- About this exercise -
The pictures in the data below are to be omitted; all else must be duplicated exactly.

- Material for this task -

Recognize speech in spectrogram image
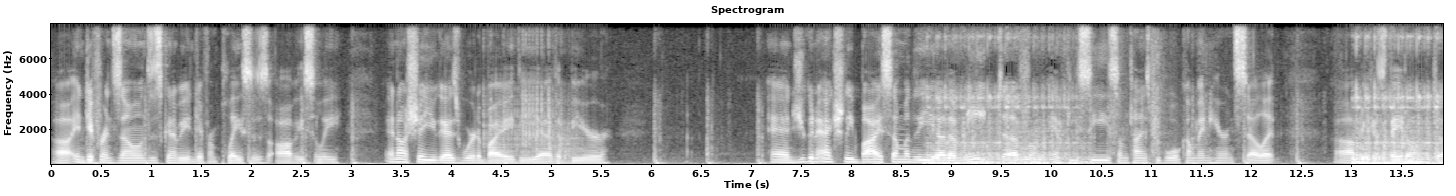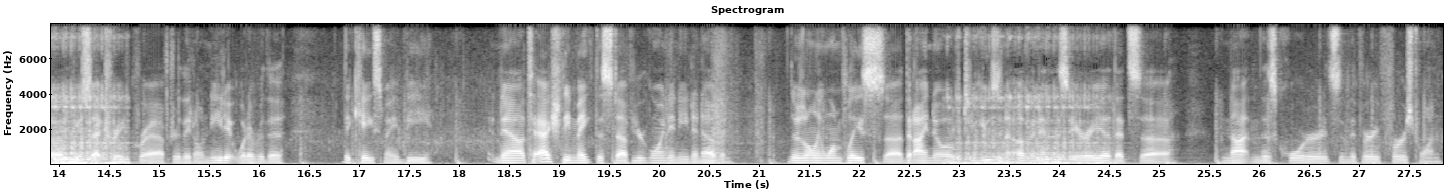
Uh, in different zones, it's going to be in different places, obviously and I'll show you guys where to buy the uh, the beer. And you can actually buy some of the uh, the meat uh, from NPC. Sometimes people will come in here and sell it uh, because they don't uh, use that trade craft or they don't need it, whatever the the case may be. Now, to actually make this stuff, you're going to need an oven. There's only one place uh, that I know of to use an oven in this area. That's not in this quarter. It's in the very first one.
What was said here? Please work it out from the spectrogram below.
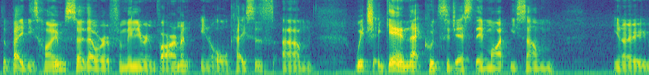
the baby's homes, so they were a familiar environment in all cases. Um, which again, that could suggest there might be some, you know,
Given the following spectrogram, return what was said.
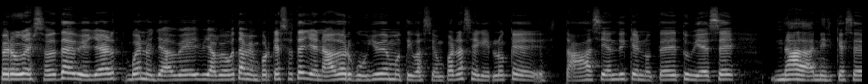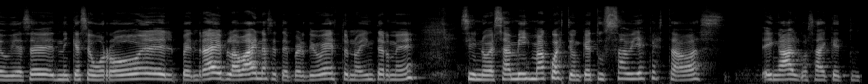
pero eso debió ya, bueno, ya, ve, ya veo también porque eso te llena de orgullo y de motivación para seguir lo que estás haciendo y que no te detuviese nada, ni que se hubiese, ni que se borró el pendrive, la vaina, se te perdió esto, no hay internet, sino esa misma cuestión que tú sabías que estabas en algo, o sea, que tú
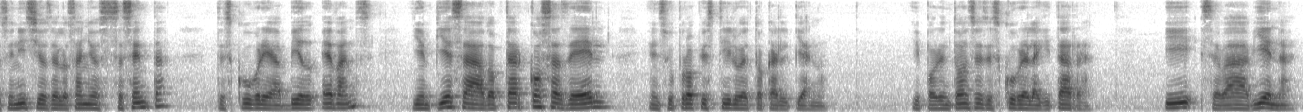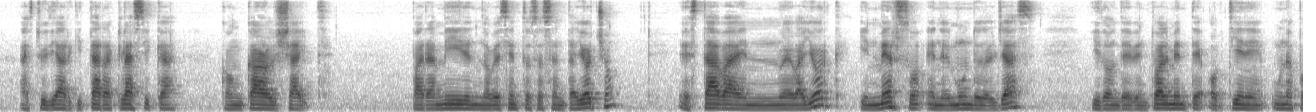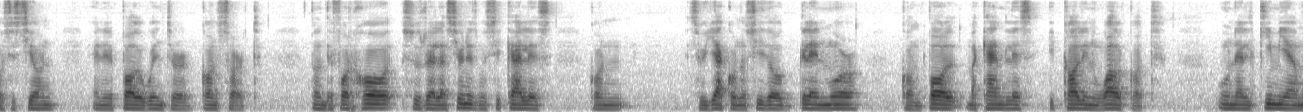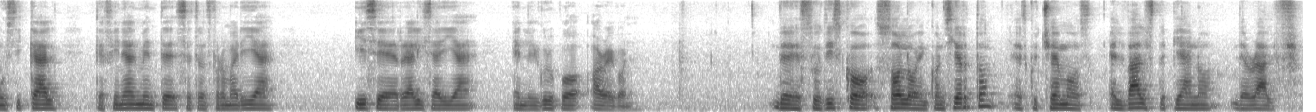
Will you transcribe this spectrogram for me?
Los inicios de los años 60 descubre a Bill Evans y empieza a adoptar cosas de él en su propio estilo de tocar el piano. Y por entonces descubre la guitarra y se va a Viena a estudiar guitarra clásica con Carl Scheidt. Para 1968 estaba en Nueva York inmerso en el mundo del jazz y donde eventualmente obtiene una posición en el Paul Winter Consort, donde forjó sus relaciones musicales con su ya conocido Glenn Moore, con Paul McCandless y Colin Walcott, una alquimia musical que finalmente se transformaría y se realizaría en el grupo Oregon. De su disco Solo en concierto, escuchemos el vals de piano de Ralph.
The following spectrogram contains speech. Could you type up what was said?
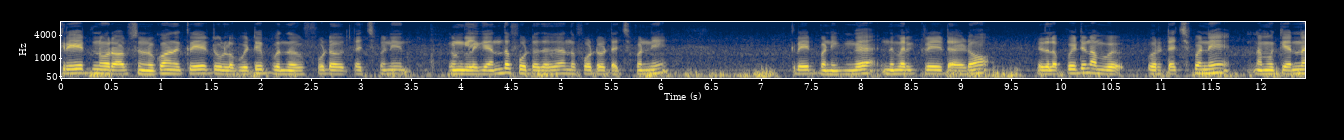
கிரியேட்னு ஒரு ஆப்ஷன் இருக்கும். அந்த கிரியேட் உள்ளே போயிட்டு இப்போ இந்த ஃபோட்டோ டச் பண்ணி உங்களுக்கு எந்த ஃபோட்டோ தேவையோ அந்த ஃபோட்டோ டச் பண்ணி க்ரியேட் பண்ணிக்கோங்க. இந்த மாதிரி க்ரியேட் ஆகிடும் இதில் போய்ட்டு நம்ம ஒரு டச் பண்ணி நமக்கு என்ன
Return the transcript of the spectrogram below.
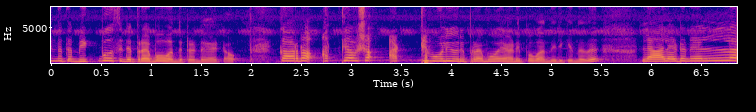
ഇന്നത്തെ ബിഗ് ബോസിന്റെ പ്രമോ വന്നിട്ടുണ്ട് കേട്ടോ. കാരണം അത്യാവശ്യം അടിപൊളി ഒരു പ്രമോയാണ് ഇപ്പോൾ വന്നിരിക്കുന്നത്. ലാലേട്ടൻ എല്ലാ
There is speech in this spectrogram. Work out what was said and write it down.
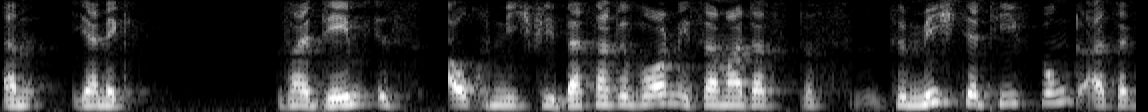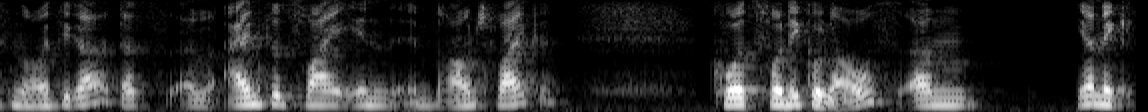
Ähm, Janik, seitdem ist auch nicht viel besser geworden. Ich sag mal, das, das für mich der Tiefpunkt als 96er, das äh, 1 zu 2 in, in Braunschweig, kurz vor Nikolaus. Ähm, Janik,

- Solution -
Recognize speech in spectrogram image
Uh, in different zones, it's going to be in different places, obviously and I'll show you guys where to buy the uh, the beer. And you can actually buy some of the uh, the meat uh, from NPC. Sometimes people will come in here and sell it uh, because they don't uh, use that trade craft or they don't need it, whatever the the case may be. Now, to actually make this stuff, you're going to need an oven. There's only one place uh, that I know of to use an oven in this area. That's not in this quarter. It's in the very first one.
What was said here? Please work it out from the spectrogram below.
the baby's homes, so they were a familiar environment in all cases. Um, which again, that could suggest there might be some, you know,
Given the following spectrogram, return what was said.
pero eso debió ya, bueno, ya, ve, ya veo también porque eso te llena de orgullo y de motivación para seguir lo que estás haciendo y que no te detuviese nada, ni que se hubiese, ni que se borró el pendrive, la vaina, se te perdió esto, no hay internet, sino esa misma cuestión que tú sabías que estabas en algo, o sea, que tú
Will you transcribe this spectrogram for me?
Los inicios de los años 60 descubre a Bill Evans y empieza a adoptar cosas de él en su propio estilo de tocar el piano. Y por entonces descubre la guitarra y se va a Viena a estudiar guitarra clásica con Carl Scheidt. Para 1968 estaba en Nueva York inmerso en el mundo del jazz y donde eventualmente obtiene una posición en el Paul Winter Consort, donde forjó sus relaciones musicales con su ya conocido Glenn Moore, con Paul McCandless y Colin Walcott, una alquimia musical que finalmente se transformaría y se realizaría en el grupo Oregon. De su disco Solo en concierto, escuchemos el vals de piano de Ralph.
The following spectrogram contains speech. Could you type up what was said?
கிரியேட்னு ஒரு ஆப்ஷன் இருக்கும். அந்த கிரியேட் உள்ளே போயிட்டு இப்போ இந்த ஃபோட்டோ டச் பண்ணி உங்களுக்கு எந்த ஃபோட்டோ தேவையோ அந்த ஃபோட்டோ டச் பண்ணி க்ரியேட் பண்ணிக்கோங்க. இந்த மாதிரி க்ரியேட் ஆகிடும் இதில் போய்ட்டு நம்ம ஒரு டச் பண்ணி நமக்கு என்ன
Return the transcript of the spectrogram below.
ഇന്നത്തെ ബിഗ് ബോസിന്റെ പ്രമോ വന്നിട്ടുണ്ട് കേട്ടോ. കാരണം അത്യാവശ്യം അടിപൊളി ഒരു പ്രമോയാണ് ഇപ്പോൾ വന്നിരിക്കുന്നത്. ലാലേട്ടൻ എല്ലാ
There is speech in this spectrogram. Work out what was said and write it down.
Ähm, Janik, seitdem ist auch nicht viel besser geworden. Ich sag mal, das, das für mich der Tiefpunkt als 96er, das äh, 1 zu 2 in, in Braunschweig, kurz vor Nikolaus. Ähm, Janik,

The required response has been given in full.